The Early Modern Commons

Search Results for "Miguel Martínez"

Your search for posts with tags containing Miguel Martínez found 10 posts

Articles & Reviews in the JEMH 22/5 2018

The Journal of Early Modern History 22/5 (2018): Ângela Barreto Xavier, “The Casa da Índia and the Emergence of a Science of Administration in the Portuguese Empire.” Fabien Montcher, “The Portable Archives of the Westphalian...
From: EM Spanish History Notes on 14 Nov 2018

Cavanaugh, “Enslaved Morisco Children” + Reviews in RQ Winter, 2017

Renaissance Quarterly 70/4 (2017): Stephanie M. Cavanaugh, “Litigating for Liberty: Enslaved Morisco Children in Sixteenth-Century Valladolid.” James Amelang reviews Miguel Martínez, Front Lines: Soldiers’ Writing in the Early...
From: EM Spanish History Notes on 15 May 2018

Konstantinova Reviews Martínez in the JMiH April 2017

Journal of Military History 81/2 (2017): Iana Constantinova reviews Miguel Martínez, Front Lines: Soldiers’ Writing in the Early Modern Hispanic World (Penn, 2016).
From: EM Spanish History Notes on 7 Feb 2018

Conference: “Out/Lines: Boundary Conditions of the Early Modern Iberian World,” Penn, Jan 6, 2017

OUT/LINES: BOUNDARY CONDITIONS OF THE EARLY MODERN IBERIAN WORLD January 6, 2017 — 3:00–7:00pmKislak Center for Special Collections, Van Pelt LibraryUniversity of Pennsylvania, 3420 Walnut Street DESCRIPTION The expansive contours...
From: EM Spanish History Notes on 21 Dec 2016

New Book:Martínez, Front Lines: Soldiers’ Writing

Miguel Martínez, Front Lines: Soldiers’ Writing in the Early Modern Hispanic World (Penn, 2016).
From: EM Spanish History Notes on 18 Aug 2016

Reviews in the Fall 2014 RQ

Renaissance Quarterly 67/3 (2014): Rolf Strom-Olsøn reviews Maria Golubeva, Models of Political Competence: The Evolution of Political Norms in the Works of Burgundian and Habsburg Court Historians, c. 1470-1700 (Brill, 2013). Raúl Marrero-Fente reviews Bartolome...
From: EM Spanish History Notes on 4 Nov 2014

Notes on Post Tags Search

By default, this searches for any categories containing your search term: eg, Tudor will also find Tudors, Tudor History, etc. Check the 'exact' box to restrict searching to categories exactly matching your search. All searches are case-insensitive.

This is a search for tags/categories assigned to blog posts by their authors. The terminology used for post tags varies across different blog platforms, but WordPress tags and categories, Blogspot labels, and Tumblr tags are all included.

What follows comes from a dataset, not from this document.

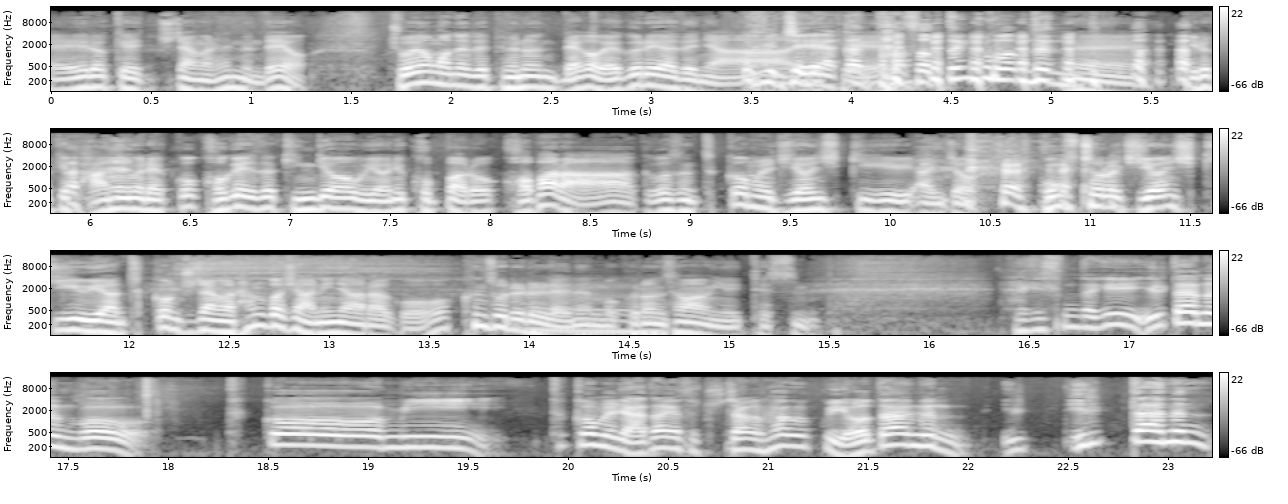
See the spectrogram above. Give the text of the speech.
예, 이렇게 주장을 했는데요. 주호영 원내대표는 내가 왜 그래야 되냐. 이제. 약간 다소 뜬금없는 네, 이렇게 반응을 했고 거기에 대해서 김경호 의원이 곧바로 거봐라. 그것은 특검을 지연시키기 아니죠. 공수처를 지연시키기 위한 특검 주장을 한 것이 아니냐라고 큰 소리를 내는 뭐 그런 상황이 됐습니다. 알겠습니다. 일단은 뭐 특검이 특검을 야당에서 주장을 하고 있고 여당은 일, 일단은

This search feature has a number of purposes:

1. to give site users improved access to the content EMC has been aggregating since August 2012, so they can look for bloggers posting on topics they're interested in, explore what's happening in the early modern blogosphere, and so on.

2. to facilitate and encourage the proactive use of post categories/tags by groups of bloggers with shared interests. All searches can be bookmarked for reference, making it possible to create useful resources of blogging about specific news, topics, conferences, etc, in a similar fashion to Twitter hashtags. Bloggers could agree on a shared tag for posts, or an event organiser could announce one in advance, as is often done with Twitter hashtags.

Caveats and Work in Progress

This does not search post content, and it will not find any informal keywords/hashtags within the body of posts.

If EMC doesn't find any <category> tags for a post in the RSS feed it is classified as uncategorized. These and any <category> 'uncategorized' from the feed are omitted from search results. (It should always be borne in mind that some bloggers never use any kind of category or tag at all.)

This will not be a 'real time' search, although EMC updates content every few hours so it's never very far behind events.

The search is at present quite basic and limited. I plan to add a number of more sophisticated features in the future including the ability to filter by blog tags and by dates. I may also introduce RSS feeds for search queries at some point.

Constructing Search Query URLs

If you'd like to use an event tag, it's possible to work out in advance what the URL will be, without needing to visit EMC and run the search manually (though you might be advised to check it works!). But you'll need to use URL encoding as appropriate for any spaces or punctuation in the tag (so it might be a good idea to avoid them).

This is the basic structure:{search term or phrase}

For example, the URL for a simple search for categories containing London:

The URL for a search for the exact category Gunpowder Plot:

In this more complex URL, %20 is the URL encoding for a space between words and &exact=on adds the exact category requirement.

I'll do my best to ensure that the basic URL construction (searchcat?s=...) is stable and persistent as long as the site is around.